YOUR TASK
Make an exact copy of the records, with the pictures left out.

RECORDS SHOWN
________________________

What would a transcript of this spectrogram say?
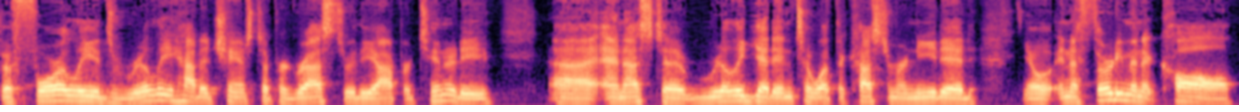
before leads really had a chance to progress through the opportunity uh, and us to really get into what the customer needed you know in a 30 minute call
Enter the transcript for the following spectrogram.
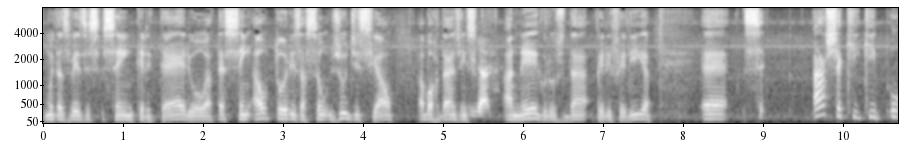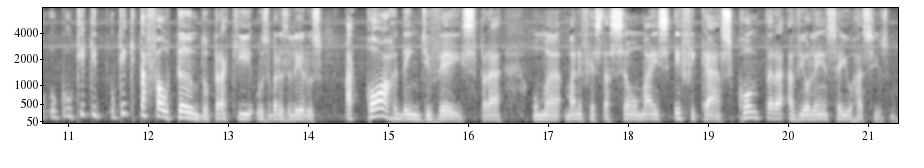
muitas vezes sem critério ou até sem autorização judicial, abordagens Exato. a negros da periferia. É, se, acha que, que o, o, o que que o que está faltando para que os brasileiros acordem de vez para uma manifestação mais eficaz contra a violência e o racismo?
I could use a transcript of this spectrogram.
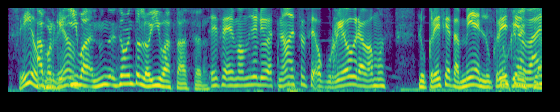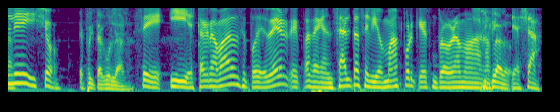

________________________

RESULT
What would a transcript of this spectrogram say?
before leads really had a chance to progress through the opportunity uh, and us to really get into what the customer needed you know in a 30 minute call
Enter the transcript for the following spectrogram.
muitas vezes sem critério ou até sem autorização judicial, abordagens Exato. a negros da periferia. É, se, acha que, que o, o, o que que o que está faltando para que os brasileiros acordem de vez para uma manifestação mais eficaz contra a violência e o racismo?
I could use a transcript of this spectrogram.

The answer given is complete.